This seminar will provide the opportunity for students to examine philosophical and religious traditions of social and political liberation in the Americas. Special consideration will be given to reflections on gender, race and class in theology and religion. The convergence of theory and social praxis in ecclesial base communities, as well as the politicization of Latin American philosophical thought in the midtwentieth century as a response to the Cuban Revolution challenge to liberation philosophy and theology will be studied. Prerequisites or corequisites: REL 200, REL 300, PHL 101, PHL 201, PHL 301. This seminar may be taken as either philosophy or religious studies. In either case, it will fulfill the core senior PHL/REL seminar requirement.
Cross-listed Courses: REL 415
PHL 416. Between Experience and Knowledge. 3 Credit Hours.
When anyone is questioned about the origin of her knowledge, she must refer to her experience. This course explores more precisely just what the tie is between one's experiences and one's knowledge. For despite the familiarity of this association, the bond between experience and knowledge remains elusive. Through some enjoyable exercises in literary analysis and historical/autobiographical works, we will address three different relationships between experience and knowledge: scientific, social/cultural/historical, and phenomenological.
PHL 417. Located Knowledges. 3 Credit Hours.
This course will be an exploration of the ethical and epistemological consequences of social location. Is your understanding of the world and your ability to move responsibly in it impacted by your race, gender, class, or sexuality? As you finish your final year at Le Moyne, we will reflect on how you have been prepared to promote justice in a diverse society.
Cross-listed Courses: GWS 418
PHL 419. Philosophy and the Environment. 3 Credit Hours.

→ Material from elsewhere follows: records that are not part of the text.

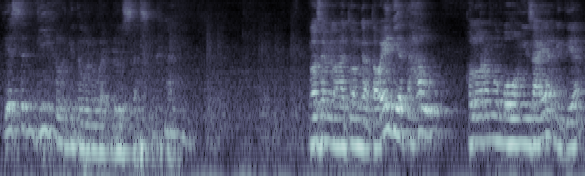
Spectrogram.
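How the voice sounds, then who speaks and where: Pastor preaching in an echoey church. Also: male voice, fast, pauses often, mellow, slight background noise. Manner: conversational preaching with dramatic pitch swings. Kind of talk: sermon. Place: large church hall. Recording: very echoey hall from far off.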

A selection of integrative seminars designed to investigate the presuppositions, structures and images that underlie the human attempt to understand and participate in the world. Each seminar will focus on a theme of general scope and significance and, in so doing, will enable students to come to a reflective understanding of their own assumptions and values in the context of what they have encountered in their previous years of study. Emphasis will be placed on student discussion and active integration of material through written work and class presentations.
PHL 420. Advanced Argumentative Writing. 3 Credit Hours.
The purpose of this seminar is to guide students through the difficult process of bringing a philosophical argument to life. Over the course of the semester, students will work on refining and presenting a piece of philosophical writing [approximately 15-20 pages]. Students will review the rudiments of philosophical prose, and they will be guided through the proces of revising, getting feedback, and revising yet again. They will practice presenting their work to others, as well as giving feedback on the work of others. Thus, students will learn what it means to work independently in a community of other philosophers. DOES NOT FULFILL OLD CORE REL/PHL SEMINAR REQUIREMENT.
PHL 480. Why Do Humans Write?. 3 Credit Hours.
Special Topics: This course explores the ways various human needs have shaped the medium of writing and, in turn, been shaped by it. Examining ancient and medieval writing systems and modern multimedia, we will ask how various modes of writing have changed how we understand what it means to be human.
PHL 490. Research in Philosophy. 3-6 Credit Hours.
An upper-class philosophy major who wishes to write a substantial philosophical essay on a topic already studied in a philosophy elective should submit a proposal to this effect prior to registration. The proposal, indicating the topic to be researched, the number of credits sought and the schedule of supervision, must be approved by the research director, the department chair and the academic dean. The proposal will be kept on file in the academic dean's office. (F).